I'd like to sincerely thank the entire community of Null Byte. Everyone.
These are complicated days for me (nothing special, just life, like everyone else has his own things to do), but whenever I feel tired or unmotivated, I remember of this community. I remember of all of you who, while having their own life, contribute to this "thing" to grow bigger and bigger. And bigger. Brian posted some amazing statistics lately, we are rocking guys! A lot of new people have been joining Null Byte lately, and some of them publish very interesting content, don't stop!
I'm so excited to be part of this. To be fair, I've been looking for a community to contribute to for so long. First Youtube, I used to record piano covers. Unfortunately, the world was full of it, and no original content for me.
When I published my first article here (which is not that far away, around 10 months), the very first kudos I got, made my day shine like never before. You are everyday making my days shine like never before. My english has finally reached an acceptable level, enough to be understood on the internet (I guess) thanks to the need of communicating.

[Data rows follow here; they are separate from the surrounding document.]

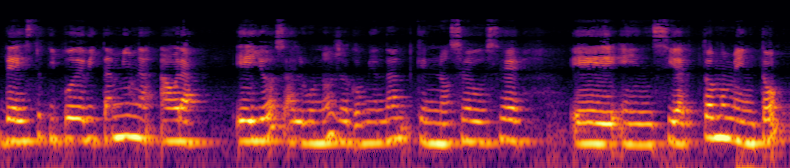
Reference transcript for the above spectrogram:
de este tipo de vitamina. Ahora, ellos, algunos, recomiendan que no se use eh, en cierto momento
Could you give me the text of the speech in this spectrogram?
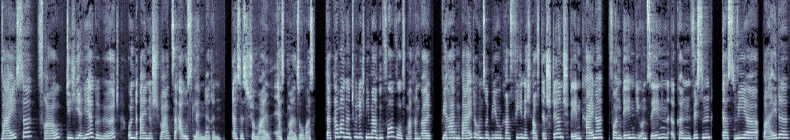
weiße Frau, die hierher gehört und eine schwarze Ausländerin. Das ist schon mal erstmal sowas. Da kann man natürlich niemandem Vorwurf machen, weil wir haben beide unsere Biografie nicht auf der Stirn stehen. Keiner von denen, die uns sehen, äh, können wissen, dass wir beide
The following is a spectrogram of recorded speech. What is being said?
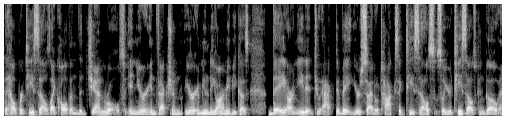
the helper T cells, I call them the generals in your infection, your immunity army, because they are needed to activate your cytotoxic T cells so your T cells can go and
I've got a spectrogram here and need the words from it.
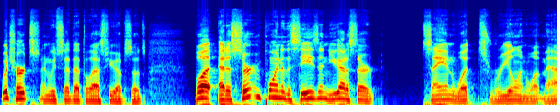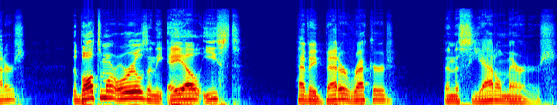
which hurts, and we've said that the last few episodes. But at a certain point of the season, you got to start saying what's real and what matters. The Baltimore Orioles in the AL East have a better record than the Seattle Mariners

I'd like to give a special thank to the user CyberHitchHiker for supporting me and making things clear when they were not. He was the one who told me to not give this up. Those days have been a hell for me. I followed his advice, and I'm so proud of this, sincerely, thanks.
So yeah, people, thanks for believing in 00byte!
Can you guess the main theme of the guide?
Want to start making money as a white hat hacker? Jump-start your hacking career with our 2020 Premium Ethical Hacking Certification Training Bundle from the new Null Byte Shop and get over 60 hours of training from cybersecurity professionals.
Other worthwhile deals to check out: